One of the most iconic performances in one of the most iconic films of all time almost got scuttled early on. Although it's hard to picture anyone other than Al Pacino in the role of Michael Corleone in The Godfather, the fact is that he was never the favorite choice of the film's producers. After winning the role over a handful of (at the time) more famous faces (including Jack Nicholson, Robert Redford, Ryan O'Neal, and Warren Beatty), Pacino nearly found himself on the receiving end of the kiss of death, when producers watched the rushes and thought his performance was too "anemic." They also took issue with his height.

Pacino says that the studio execs "tried to fire [him] three times." Much like his initial casting, he was only able to hold onto the role thanks to the stalwart defense of Godfather director Francis Ford Coppola, who was familiar with Pacino from his stage work and refused to consider anyone else. Coppola still had a hard time convincing The Godfather's producers, although once they saw his performance during the intense Italian restaurant assassination scene, they quickly changed their tune. The rest, as they say, is history.

Anything but an Easy Ride for Dennis Hopper

While Hollywood was already undergoing a massive cultural shift in 1969, it was Easy Rider that came along and truly blew the doors wide open. What followed was the wild and inventive years known as New Hollywood. At the center of that revolution was Dennis Hopper, a character actor who had been appearing in small parts for years before he caught his big break as the director and costar of the elegiac biker road movie.

The history of Easy Rider is a long and crazy one, chock full of drugs, booze, violence, and insanity — the lion's share of which came from Hopper himself. After spending $20,000 worth of preliminary funds filming scenes that seemed unintelligible, costar and co-writer Peter Fonda and producer (and Hopper's brother-in-law) Bill Hayward tried to pay back producer Bert Schneider while getting him to fire Hopper.

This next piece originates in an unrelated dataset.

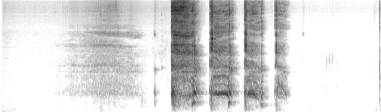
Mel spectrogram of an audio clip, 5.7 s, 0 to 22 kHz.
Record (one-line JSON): {"cough_length": "5.7 s", "cough_amplitude": 32768, "cough_signal_mean_std_ratio": 0.37, "survey_phase": "alpha (2021-03-01 to 2021-08-12)", "age": "18-44", "gender": "Female", "wearing_mask": "No", "symptom_fatigue": true, "symptom_onset": "13 days", "smoker_status": "Ex-smoker", "respiratory_condition_asthma": false, "respiratory_condition_other": false, "recruitment_source": "REACT", "submission_delay": "2 days", "covid_test_result": "Negative", "covid_test_method": "RT-qPCR"}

To everyone's surprise, Schneider deferred. Hopper, somehow, shot the film. Then, more surprisingly, it became a culture-defining hit and changed the course of movies as we know them.